Update the container style to this:

Now, let’s take care of the button. We will remove the <Button> component because it’s not as customizable as we need and replace it with a <TouchableOpacity> (don’t forget to include this component too and remove the <Button> from the includes because we will not use it anymore). Also get the button background image from here.

Next we will use some styling for the rest of the components, here is all the render() code and styles:

You will also need the slider thumb images from here and here.

If you run the app now, you will find a much better interface:

The images used in this tutorial were downloaded from then edited using Photoshop:

Getting Your App Ready to Be Published

So our app is done, how do we publish it to the AppStore and Google Play Store?

First, let’s fix one small problem: if you rotate your emulator screen (Cmd+Left or Right Arrow) you will see that the app will go into landscape and it will not be usable anymore 🙁

Too lock the app to portrait we need to go “native”.

For iOS, open xCode then open the project found in the randomNumbers/ios folder. Select the project in the left pane then, under Deployment Info, uncheck Landscape Left and Landscape Right Device Orientation so we are only left with the Portrait orientation.

For Android, you can just open the android/app/src/AndroidManifest.xml and add android:screenOrientation="portrait" under the activity section:

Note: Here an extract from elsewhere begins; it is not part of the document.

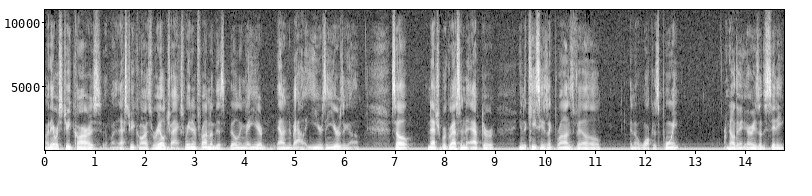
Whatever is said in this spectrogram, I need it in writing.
Or there were streetcars, well, not streetcars, rail tracks right in front of this building right here down in the valley years and years ago. So natural progression after you know key cities like Bronzeville, you know Walker's Point, and other areas of the city,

Now, to see those changes, you have to relaunch the app again. Not just reload, relaunch with the react-native run-ios or react-native run-android commands and try to rotate the emulator. Everything should be fine this time.

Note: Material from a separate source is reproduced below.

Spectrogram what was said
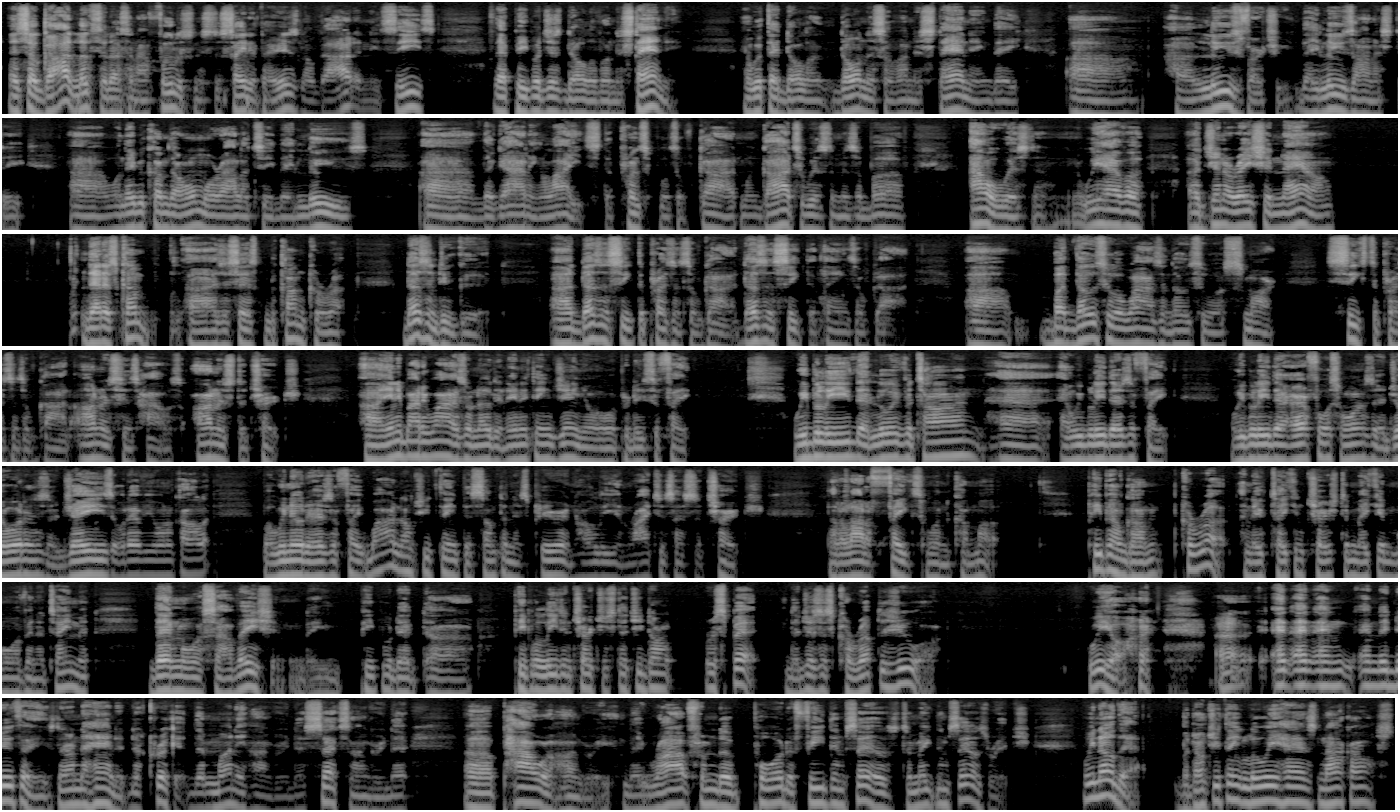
And so God looks at us in our foolishness to say that there is no God, and He sees that people just dull of understanding. And with that dull, dullness of understanding, they uh, uh, lose virtue, they lose honesty. Uh, when they become their own morality, they lose uh, the guiding lights, the principles of God. When God's wisdom is above our wisdom, we have a, a generation now that has come, uh, as it says, become corrupt, doesn't do good, uh, doesn't seek the presence of God, doesn't seek the things of God. But those who are wise and those who are smart seeks the presence of God, honors His house, honors the church. Uh, anybody wise will know that anything genuine will produce a fake. We believe that Louis Vuitton, uh, and we believe there's a fake. We believe they're Air Force Ones, they're Jordans, they're J's, or whatever you want to call it. But we know there's a fake. Why don't you think that something as pure and holy and righteous as the church, that a lot of fakes wouldn't come up? People have gone corrupt and they've taken church to make it more of entertainment than more salvation. They people that uh, people leading churches that you don't respect. They're just as corrupt as you are. We are. Uh, and, and, and, and they do things. They're underhanded. They're crooked. They're money hungry. They're sex hungry. They're uh, power hungry. They rob from the poor to feed themselves, to make themselves rich. We know that. But don't you think Louis has knockoffs?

Now back to our main task, getting the app ready to be published.


First let’s add the app’s icons. Open the xCode project and select Images.xcassets from the left panel. Then select the AppIcon item and drag each icon image to its corresponding placeholder. Download the icons from here.

When you’re done, select Product -> Archive from the menu to build the iOS package (it only works with a Generic iOS Device selected or a real device, no emulators).

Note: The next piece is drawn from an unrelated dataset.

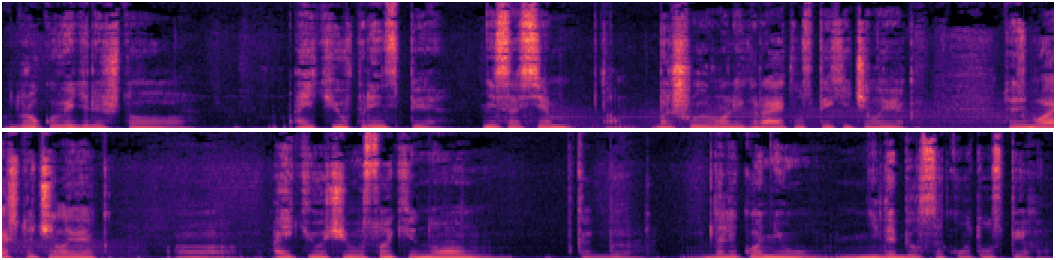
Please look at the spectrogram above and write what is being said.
вдруг увидели, что IQ, в принципе, не совсем там большую роль играет в успехе человека. То есть бывает, что человек IQ очень высокий, но он как бы далеко не, не добился какого-то успеха.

To add app icons in Android, you have to put them in the android/app/src/main/res/mipmap* folders (overwrite the existing ic_launcher.png). You can get the icons from here.

Now you need to generate a signing key then a signed APK. I found the walkthrough from the React Native documentation to be pretty good so you just follow it:

Final Words

That’s it! You now have your first React Native application ready to be sent into the wild. I hope you had fun doing this, please let us know in the comments how it worked for you. Oh, and you can find the final code here.

Have a nice mobile developer life! 🙂